Start of Block

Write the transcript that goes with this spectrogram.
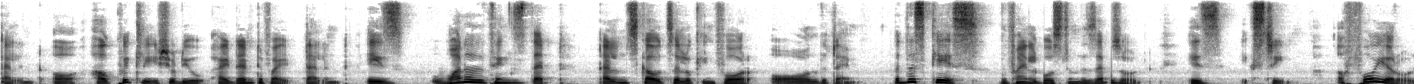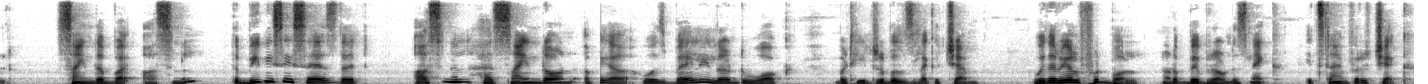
talent or how quickly should you identify talent is one of the things that talent scouts are looking for all the time. But this case, the final post in this episode, is extreme. A four year old signed up by Arsenal. The BBC says that Arsenal has signed on a player who has barely learned to walk, but he dribbles like a champ. With a real football, not a bib round his neck. It's time for a check.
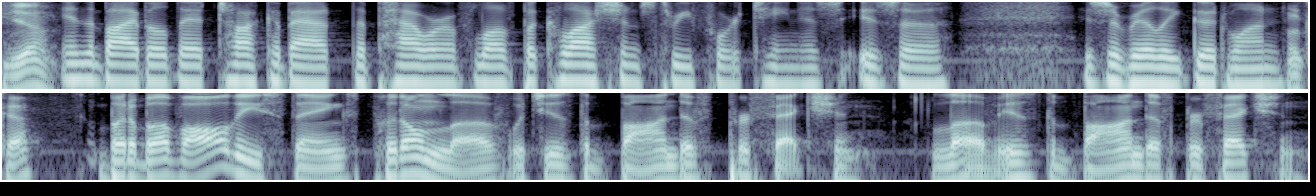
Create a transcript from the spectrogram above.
Yeah. in the Bible that talk about the power of love, but Colossians 3:14 is is a is a really good one. Okay. But above all these things, put on love, which is the bond of perfection. Love is the bond of perfection.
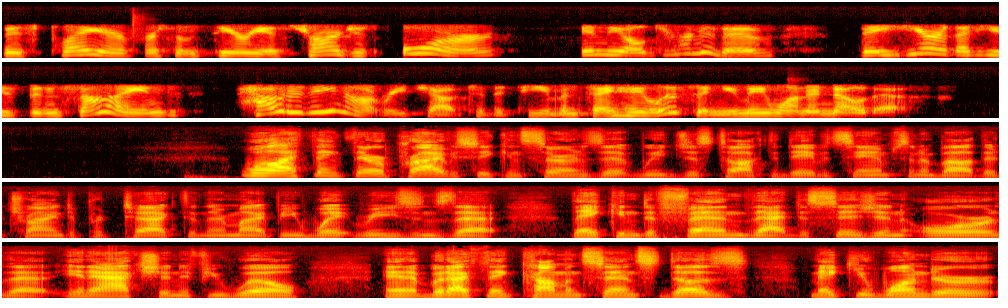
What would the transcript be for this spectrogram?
this player for some serious charges. Or, in the alternative, they hear that he's been signed. How do they not reach out to the team and say, hey, listen, you may want to know this? Well, I think there are privacy concerns that we just talked to David Samson about. They're trying to protect, and there might be reasons that they can defend that decision or that inaction, if you will. And but I think common sense does make you wonder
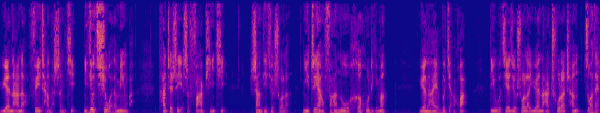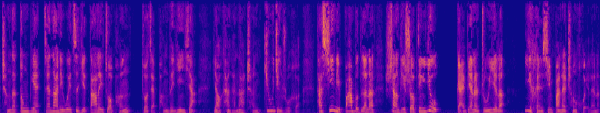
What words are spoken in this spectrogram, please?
约拿呢非常的生气，你就取我的命吧。他这时也是发脾气，上帝就说了：“你这样发怒合乎理吗？”约拿也不讲话。第五节就说了，约拿出了城，坐在城的东边，在那里为自己搭了一座棚，坐在棚的荫下，要看看那城究竟如何。他心里巴不得呢，上帝说不定又改变了主意了，一狠心把那城毁了呢。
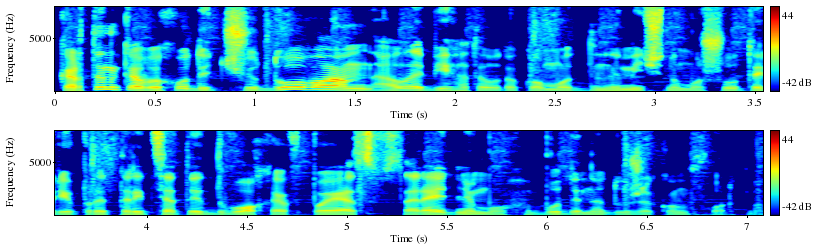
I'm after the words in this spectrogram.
Картинка виходить чудова, але бігати у такому динамічному шутері при 32 FPS в середньому буде не дуже комфортно.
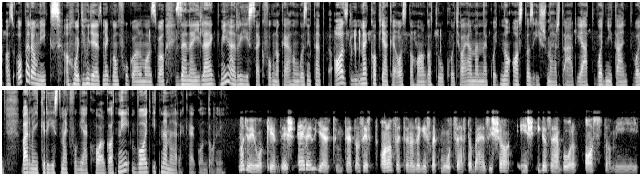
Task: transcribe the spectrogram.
Az opera mix, ahogy ugye ez meg van fogalmazva, zeneileg milyen részek fognak elhangozni? Tehát az, megkapják-e azt a hallgatók, hogyha elmennek, hogy na azt az ismert árját, vagy nyitányt, vagy bármelyik részt meg fogják hallgatni, vagy itt nem erre kell gondolni? Nagyon jó a kérdés. Erre ügyeltünk, tehát azért alapvetően az egésznek Mozart a bázisa, és igazából azt, amit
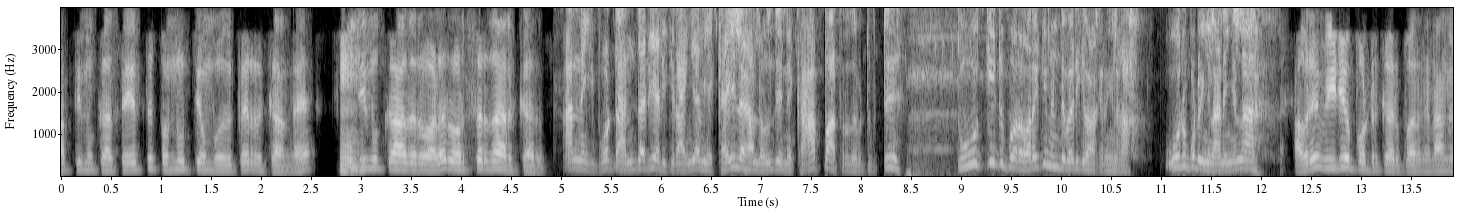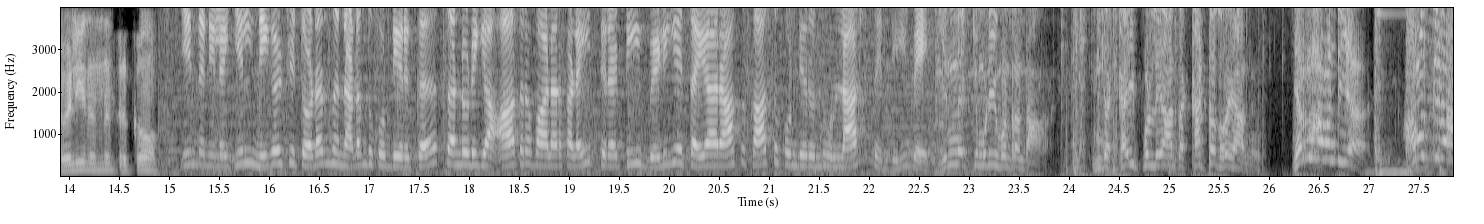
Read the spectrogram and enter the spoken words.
அதிமுக சேர்த்து தொண்ணூத்தி ஒன்பது பேர் இருக்காங்க. திமுக ஆதரவாளர் ஒருத்தர் தான் இருக்காரு. அன்னைக்கு போட்டு அந்த அடி அடிக்கிறாங்க. அவங்க கையில காலில் வந்து என்னை காப்பாத்துறதை விட்டுவிட்டு தூக்கிட்டு போற வரைக்கும் நின்று வேடிக்கை பாக்குறீங்களா உருப்படுவீங்களா நீங்களாம் அவரே வீடியோ போட்டிருக்காரு பாருங்க. நாங்க வெளியே நின்னுட்டு இருக்கோம் இந்த நிலையில் நிகழ்ச்சி தொடர்ந்து நடந்து கொண்டிருக்க தன்னுடைய ஆதரவாளர்களை திரட்டி வெளியே தயாராக காத்து கொண்டிருந்துள்ளார் செந்தில்வேல் இன்னைக்கு முடிவு பண்றேன்டா. இந்த கைப்புள்ளையா அந்த கட்ட துறையான்னு எல்லா வண்டிய? அமுக்குடா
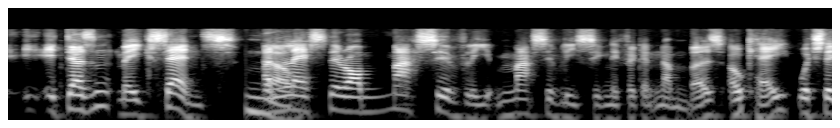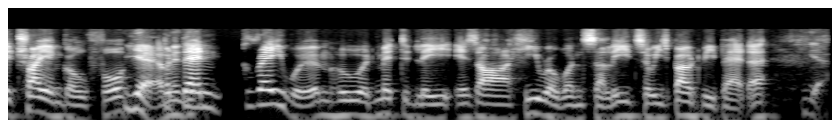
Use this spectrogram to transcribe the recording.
it doesn't make sense No. unless there are massively, massively significant numbers. Okay, which they try and go for. Yeah, I but mean, they- then Grey Worm, who admittedly is our hero Unsullied, so he's bound to be better. Yeah.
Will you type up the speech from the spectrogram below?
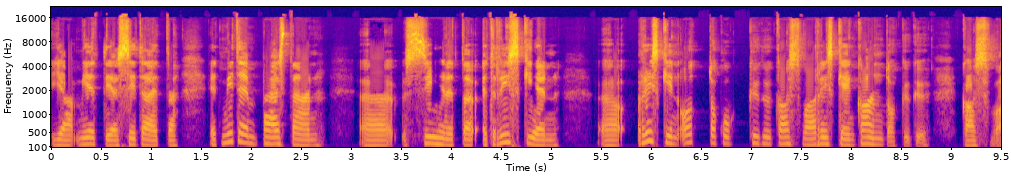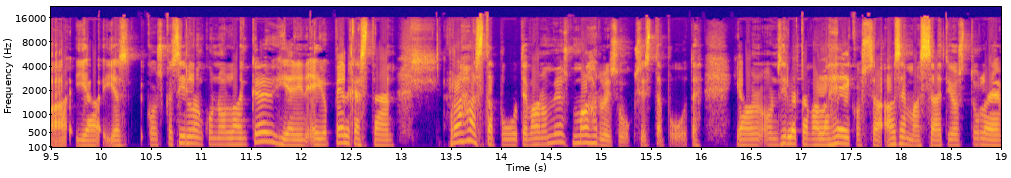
ja miettiä sitä, että, että miten päästään siihen, että, että riskien riskinottokyky kasvaa, riskien kantokyky kasvaa, ja, ja koska silloin kun ollaan köyhiä, niin ei ole pelkästään rahasta puute, vaan on myös mahdollisuuksista puute, ja on, on sillä tavalla heikossa asemassa, että jos tulee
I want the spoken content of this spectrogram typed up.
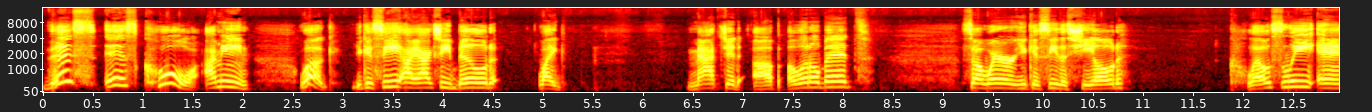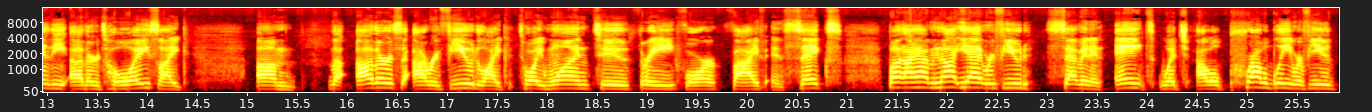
this is cool. I mean, look, you can see I actually build like match it up a little bit. So where you can see the shield closely and the other toys, like um the others I reviewed, like toy 1, 2, 3, 4, 5, and 6. But I have not yet reviewed 7 and 8, which I will probably review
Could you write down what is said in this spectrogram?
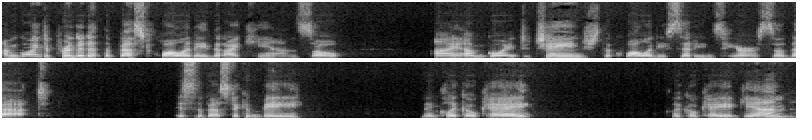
I'm going to print it at the best quality that I can. So I am going to change the quality settings here so that it's the best it can be. Then click OK. Click OK again,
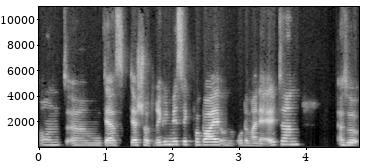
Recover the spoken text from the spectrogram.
und ähm, der, der schaut regelmäßig vorbei und, oder meine Eltern. Also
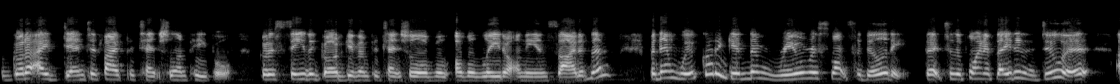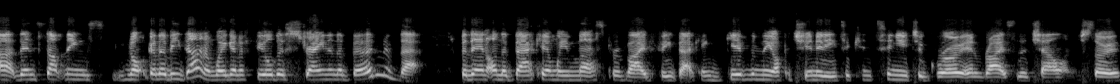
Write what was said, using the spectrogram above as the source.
we've got to identify potential in people. We've got to see the God given potential of a, of a leader on the inside of them. But then we've got to give them real responsibility that to the point if they didn't do it, uh, then something's not going to be done and we're going to feel the strain and the burden of that. But then on the back end, we must provide feedback and give them the opportunity to continue to grow and rise to the challenge. So,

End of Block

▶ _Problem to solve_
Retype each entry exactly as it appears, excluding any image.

▶ _Written answer_
Write the transcript that goes with this spectrogram.
talent or how quickly should you identify talent is one of the things that talent scouts are looking for all the time. But this case, the final post in this episode, is extreme. A four year old signed up by Arsenal. The BBC says that Arsenal has signed on a player who has barely learned to walk, but he dribbles like a champ. With a real football, not a bib round his neck. It's time for a check.
Create a transcript from the spectrogram above.
Yeah. in the Bible that talk about the power of love, but Colossians 3:14 is is a is a really good one. Okay. But above all these things, put on love, which is the bond of perfection. Love is the bond of perfection.
What would the transcript be for this spectrogram?
this player for some serious charges. Or, in the alternative, they hear that he's been signed. How do they not reach out to the team and say, hey, listen, you may want to know this? Well, I think there are privacy concerns that we just talked to David Samson about. They're trying to protect, and there might be reasons that they can defend that decision or that inaction, if you will. And but I think common sense does make you wonder
What words are spoken in this spectrogram, please?
约拿呢非常的生气，你就取我的命吧。他这时也是发脾气，上帝就说了：“你这样发怒合乎理吗？”约拿也不讲话。第五节就说了，约拿出了城，坐在城的东边，在那里为自己搭了一座棚，坐在棚的荫下，要看看那城究竟如何。他心里巴不得呢，上帝说不定又改变了主意了，一狠心把那城毁了呢。
I'm after the words in this spectrogram.
Картинка виходить чудова, але бігати у такому динамічному шутері при 32 FPS в середньому буде не дуже комфортно.
Task: transcribe the spectrogram.
Az opera mix, ahogy ugye ez meg van fogalmazva, zeneileg milyen részek fognak elhangozni? Tehát az, megkapják-e azt a hallgatók, hogyha elmennek, hogy na azt az ismert árját, vagy nyitányt, vagy bármelyik részt meg fogják hallgatni, vagy itt nem erre kell gondolni? Nagyon jó a kérdés. Erre ügyeltünk, tehát azért alapvetően az egésznek Mozart a bázisa, és igazából azt, amit
Read the spectrogram and enter the spoken words.
அதிமுக சேர்த்து தொண்ணூத்தி ஒன்பது பேர் இருக்காங்க. திமுக ஆதரவாளர் ஒருத்தர் தான் இருக்காரு. அன்னைக்கு போட்டு அந்த அடி அடிக்கிறாங்க. அவங்க கையில காலில் வந்து என்னை காப்பாத்துறதை விட்டுவிட்டு தூக்கிட்டு போற வரைக்கும் நின்று வேடிக்கை பாக்குறீங்களா உருப்படுவீங்களா நீங்களாம் அவரே வீடியோ போட்டிருக்காரு பாருங்க. நாங்க வெளியே நின்னுட்டு இருக்கோம் இந்த நிலையில் நிகழ்ச்சி தொடர்ந்து நடந்து கொண்டிருக்க தன்னுடைய ஆதரவாளர்களை திரட்டி வெளியே தயாராக காத்து கொண்டிருந்துள்ளார் செந்தில்வேல் இன்னைக்கு முடிவு பண்றேன்டா. இந்த கைப்புள்ளையா அந்த கட்ட துறையான்னு எல்லா வண்டிய? அமுக்குடா
Use this spectrogram to transcribe the recording.
it doesn't make sense No. unless there are massively, massively significant numbers. Okay, which they try and go for. Yeah, I but mean, they- then Grey Worm, who admittedly is our hero Unsullied, so he's bound to be better. Yeah.
Will you type up the speech from the spectrogram below?
ja miettiä sitä, että, että miten päästään siihen, että, että riskien riskinottokyky kasvaa, riskien kantokyky kasvaa, ja, ja koska silloin kun ollaan köyhiä, niin ei ole pelkästään rahasta puute, vaan on myös mahdollisuuksista puute, ja on, on sillä tavalla heikossa asemassa, että jos tulee
I want the spoken content of this spectrogram typed up.
this is cool. I mean, look, you can see I actually build like match it up a little bit. So where you can see the shield closely and the other toys, like um the others I reviewed, like toy 1, 2, 3, 4, 5, and 6. But I have not yet reviewed 7 and 8, which I will probably review
Could you write down what is said in this spectrogram?
I'm going to print it at the best quality that I can. So I am going to change the quality settings here so that it's the best it can be. Then click OK. Click OK again,
Recover the spoken text from the spectrogram.
und ähm, der, der schaut regelmäßig vorbei und, oder meine Eltern. Also
Write what was said, using the spectrogram above as the source.
we've got to identify potential in people. We've got to see the God given potential of a, of a leader on the inside of them. But then we've got to give them real responsibility that to the point if they didn't do it, uh, then something's not going to be done and we're going to feel the strain and the burden of that. But then on the back end, we must provide feedback and give them the opportunity to continue to grow and rise to the challenge. So,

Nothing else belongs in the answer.